The Punjabi Villans fan group came out and stated that similar events happened when they were children, that they experienced similar kinds of treatment – but since this statement, a father of one of the boys has contacted the fan group – and they are planning on meeting face to face to discuss racism from their point of view with the youngster.
Stan is keen for there to be an ability to redeem.
“We’ve all fucked up.”
“I’m not asking for the revoking of season tickets, arrests. These were young, hot-headed lads who thought that they were giving it the big’un.”
“They need to accept that they were wrong and there’s creative ways to educate people going forward – I look forward to seeing what Aston Villa can do.”
“Why not try a campaign over Christmas? Little viral videos, sincere and from the heart. Open and honest conversation is needed for clubs to share to people hungry for social media.”
“Football, as it always has, can tackle these issues head on”.
Stan moved forward to suggest that community policing at games needs to be more man-of-the-people, more collegiate. It is very much about talking, building relationships and possibly about more less visible policing, and more light-touch policing.
Placing people from the club, or club’s history in the away ends or in the stands during a game. Get Stan himself, McGrath, Yorke and more to sit amongst the fans and increase the impression of an Aston Villa ‘family’.
Some black players stand up, and stand out. Their team-mates should speak out too, but more often than not, the club will choose to speak for them.
The situation has not been helped by the recent scandal involving Bernardo Silva, with their “banter” and “mates” approach to the situation. It has given the impression of “If Bernardo can do it, so can I.”
The chants, Nakamba and otherwise, are unable to be defended. Some will attempt, stating that certain parts of songs are meant as a ‘compliment’ – mainly when the chant is referring to the size of a black player’s genitalia.
“It’s not a compliment. If I signed for Villa this summer and heard that chant, I would be mortified. It would upset me.”
“It demeans more than it assists. It’s like making comments about a Jewish player involving money or circumcision – they perpetuate harmful stereotypes.“
“Big Black Cock? References to slavery? How are these compliments? If you can’t understand that, feel free to ask me – and I’ll explain.”
“The club should provide more interviews with Marvelous Nakamba, Mings, Konsa – they should be allowed to speak out – explain about the history, things like apartheid which happened right next door to Zimbabwe – but the club will choose to protect the players.”
Collymore is sure that Nakamba will be aware of the chant, but players are told via legal protocol to generally not get involved in unsavoury events, especially via social media.
He raises a key question, stating:
“What made fans sing about Marvelous? Konsa? Abraham?”
“Those involved with these chants will say they’re fond of the player – but they’re using stereotypes to showcase that. If you were truly fond of the player, you’d sing something with no mention of race, or stereotypes.”
“It’s almost like laughing at Dwight Yorke, Tyrone Mings, Tammy Abraham, Paul McGrath – people who have provided so much to the history of this club.”

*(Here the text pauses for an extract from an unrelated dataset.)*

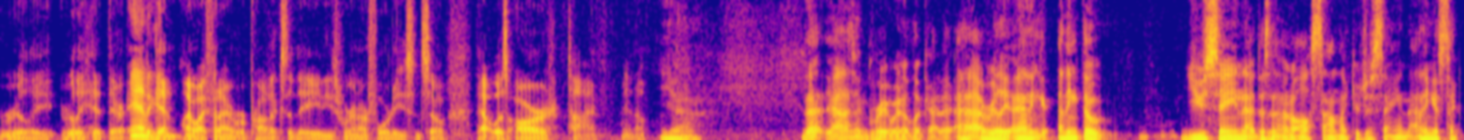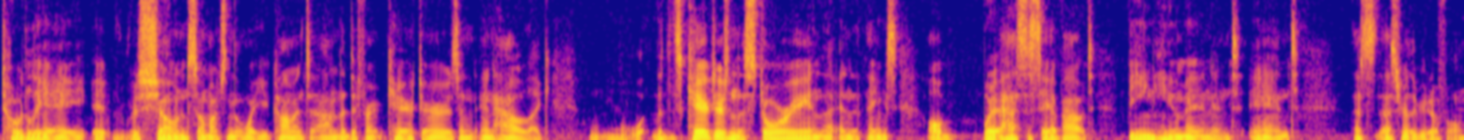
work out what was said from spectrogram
really, really hit there. And again, my wife and I were products of the 80s. We're in our 40s. And so that was our time, you know. Yeah. That yeah, that's a great way to look at it. I, I really, I think, I think though, you saying that doesn't at all sound like you're just saying that. I think it's like totally a. It was shown so much in the way you commented on the different characters and and how like what the characters and the story and the and the things all what it has to say about being human and and that's that's really beautiful.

Stan is eager to improve equality in the stands too – asking for fans to not just look at exceptional performers and respecting the players, but respecting those in the stands of different races, creeds and colours too.
“Reach out to each other. Speak to each other – especially when there’s youngsters around.”
“Kids aren’t interested in race fundamentally. They learn their views from social media and adults.”
“Fans feel threatened by politics that has said “build a wall”, “cut ourselves off from Europe”, “immigrants are taking my work” and these sensitivities are being highlighted via football”.
“These kids have the resources. Football can lead the way.”